About this task: Return the lines of the data below, from the one containing "I need you to" through the very last, exactly and with both ends included; no pictures.

Information supplied:
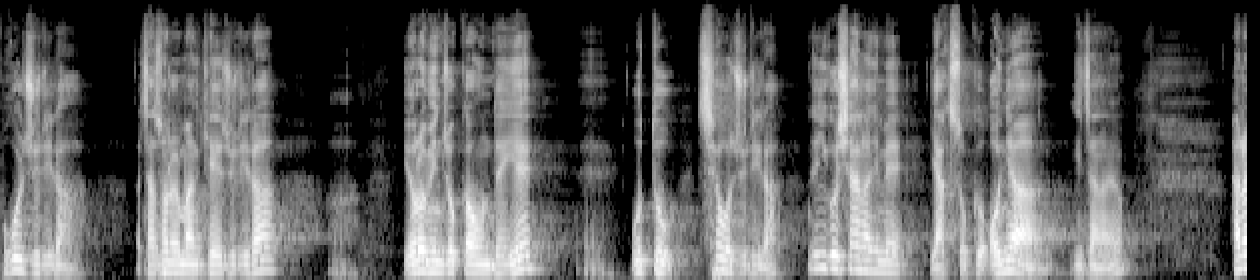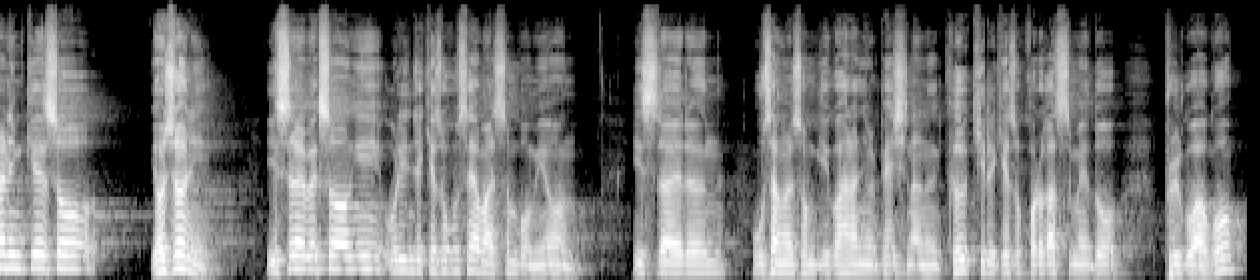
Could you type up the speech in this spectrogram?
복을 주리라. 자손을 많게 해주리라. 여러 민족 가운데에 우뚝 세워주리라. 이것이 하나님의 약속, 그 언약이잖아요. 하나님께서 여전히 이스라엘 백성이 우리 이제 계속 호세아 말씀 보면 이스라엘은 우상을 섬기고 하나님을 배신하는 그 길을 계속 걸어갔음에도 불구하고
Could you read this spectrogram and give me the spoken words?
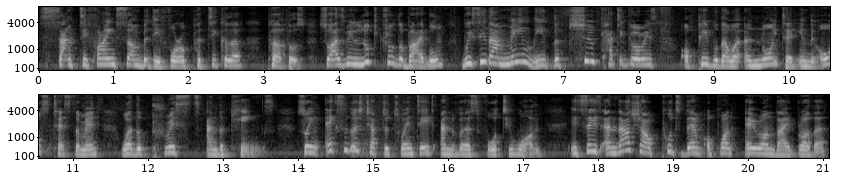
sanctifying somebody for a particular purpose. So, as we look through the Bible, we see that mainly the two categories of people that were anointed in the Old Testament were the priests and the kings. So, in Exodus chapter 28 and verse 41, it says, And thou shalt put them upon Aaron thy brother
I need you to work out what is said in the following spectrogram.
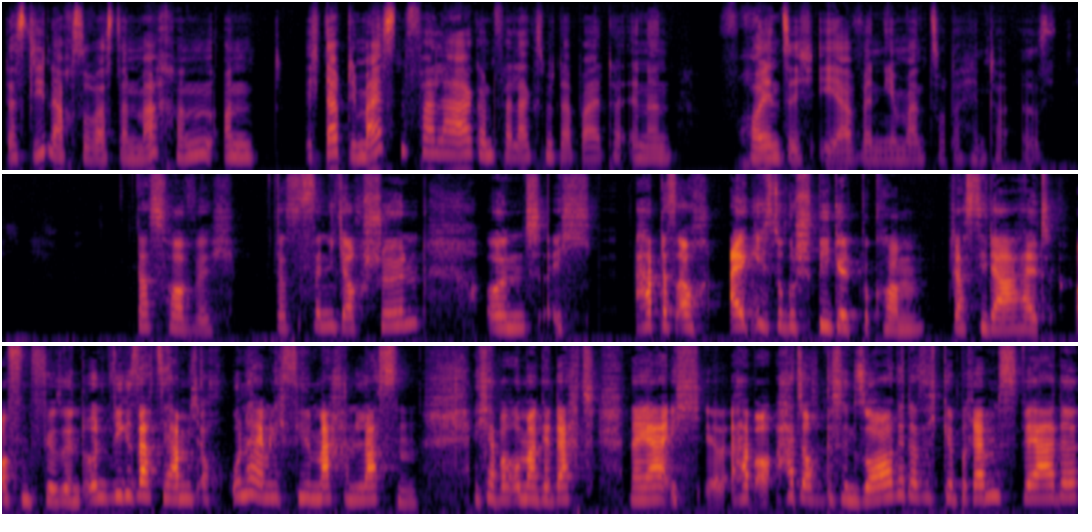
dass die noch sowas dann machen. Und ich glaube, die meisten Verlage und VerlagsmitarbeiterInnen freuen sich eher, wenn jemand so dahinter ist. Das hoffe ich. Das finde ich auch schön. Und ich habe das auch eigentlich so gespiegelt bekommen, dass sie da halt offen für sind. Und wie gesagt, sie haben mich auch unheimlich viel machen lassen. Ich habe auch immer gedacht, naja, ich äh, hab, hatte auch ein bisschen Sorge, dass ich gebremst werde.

Task output:
I need you to work out what is said in the following spectrogram.
dass die noch sowas dann machen. Und ich glaube, die meisten Verlage und VerlagsmitarbeiterInnen freuen sich eher, wenn jemand so dahinter ist. Das hoffe ich. Das finde ich auch schön. Und ich habe das auch eigentlich so gespiegelt bekommen, dass sie da halt offen für sind. Und wie gesagt, sie haben mich auch unheimlich viel machen lassen. Ich habe auch immer gedacht, naja, ich äh, hab, hatte auch ein bisschen Sorge, dass ich gebremst werde.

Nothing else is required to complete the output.